  • Walk into a retail store today to purchase surge protection for your hardware, and you are likely to walk out with an Uninterruptable Power Supply (UPS). Trouble is, salespeople are obvious to the fact a UPS rarely is built with more than 1,000 joules of energy dissipation capability. Thus, it’s a pathetic surge protector in name only. A true surge protector sold by Panamax or APC handles what fries computers most often and painfully quick — overwhelming power surges through he electrical lines in every house, office. Kodak has the engineers to create quality surge protectors and line conditioners for upscale sales, and their management team can innovate by adding small security cameras into these everyday necessities.

What are your thoughts on Kodak? Great company in my youth. I used Kodak black-and-white film for 14 years before moving to digital technology for good. Those were some golden years.

May Kodak find its way back to home to the hearts of American photographers.


Consumer Issue Dec. 26, 2011-Stop Shopping Already

Dear I’ll-go-shopping (and return everything I’ve ever received)-immediately-after-Christmas crowd,

I was fortunate after exiting Interstate 10 near Memorial City Mall on Dec. 26. My vehicle sat in the exiting traffic tie-up for only 15 minutes while not going to the mall. I stayed as far left in those few lanes as possible. But I was amused at the hundreds of cars backed up on the feeder lanes of I-10 waiting impatiently for a single parking spot to open up among the many parking spots at this very sizable shopping facility.

The thought came to mind quickly: Go home people. Most stores were closed only 24-36 hours, and you are acting like you are having withdraws. Come to your senses.

I heard some major retailers ran out of cash because of returns from all the picky people who can’t adjust their life and accept the purple tie, the brown shoes or the zebra-striped underwear they received from a loving friend or family member. That may be humorous if not for the fact so many people lined up to return gifts. Who honestly wants to stand in line to find a parking spot at any mall? And then who wants to stand in line at a retailer just to return a slightly tasteless item for another slightly different item?
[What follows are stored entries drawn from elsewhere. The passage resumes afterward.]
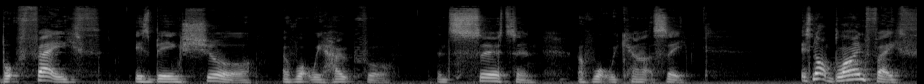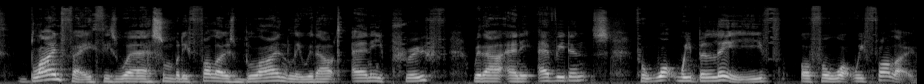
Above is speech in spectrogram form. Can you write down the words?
But faith is being sure of what we hope for and certain of what we can't see. It's not blind faith. Blind faith is where somebody follows blindly without any proof, without any evidence for what we believe or for what we follow.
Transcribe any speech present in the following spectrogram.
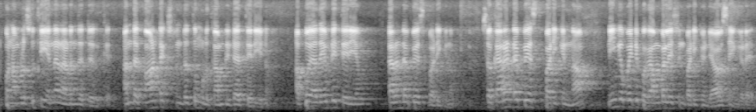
இப்போ நம்மளை சுற்றி என்ன நடந்துட்டு இருக்கு? அந்த கான்டெக்ட்ன்றது உங்களுக்கு கம்ப்ளீட்டாக தெரியணும். அப்போ அது எப்படி தெரியும்? கரண்ட் அஃபேர்ஸ் படிக்கணும். ஸோ கரண்ட் அஃபேர்ஸ் படிக்கணும்னா நீங்கள் போயிட்டு இப்போ கம்பலேஷன் படிக்க வேண்டிய அவசியம் கிடையாது.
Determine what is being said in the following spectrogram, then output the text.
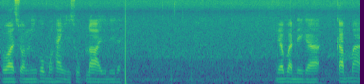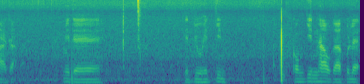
เพราะว่าช่วงนี้ก็มาให้สุกลายอยู่เลยนะเดี๋ยววันนี้ก็กลับมากะมีแต่เห็ดอยู่เห็ดกินกองกินเท่ากับพุ่นแหละ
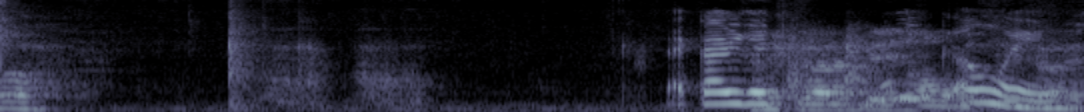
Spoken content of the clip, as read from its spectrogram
Oh, That guy thank got God I'm getting old with you going?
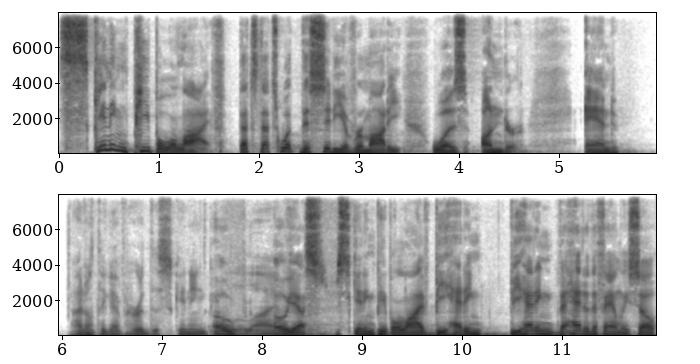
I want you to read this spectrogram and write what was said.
skinning people alive. That's that's what the city of Ramadi was under. And I don't think I've heard the skinning oh, people oh, alive. Oh yes, skinning people alive, beheading beheading the head of the family. So,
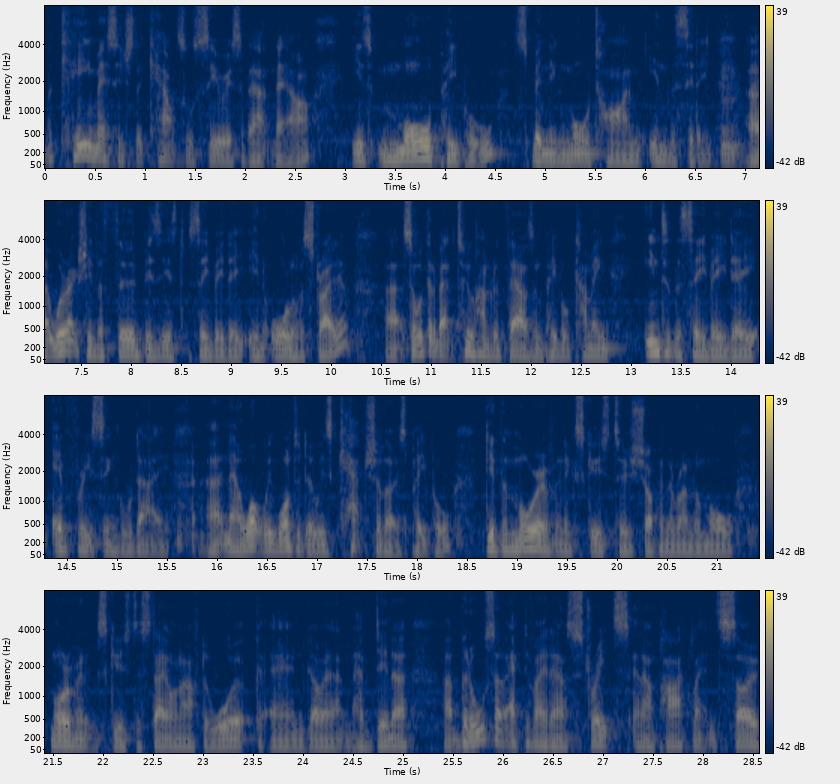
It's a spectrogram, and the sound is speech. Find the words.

This letter is about maturity, thankfulness and the avoiding the fix-me-I’m-broken mentality so common in America. Millions of Americans, I pray, are deeply thankful for every tiny gift they received. Many of my friends could not afford a major Christmas this year. However they avoided the trivial in-store fight to exchange/return gifts, and instead shared the love, hugs and blessings to get them through.

Praise the brave, the heartless, the truly healthy of mind, and the loving person. In reality, most of us are selfish, petty and too obsessed with our own needs. Most career-oriented adults take half or all of December off work. So next year, let’s all spend Dec. 25-Jan. 1 at home in the loving arms of family or by assisting our friends with hugs, presents and fun.

In the long run, you cannot make a better investment in your lifetime.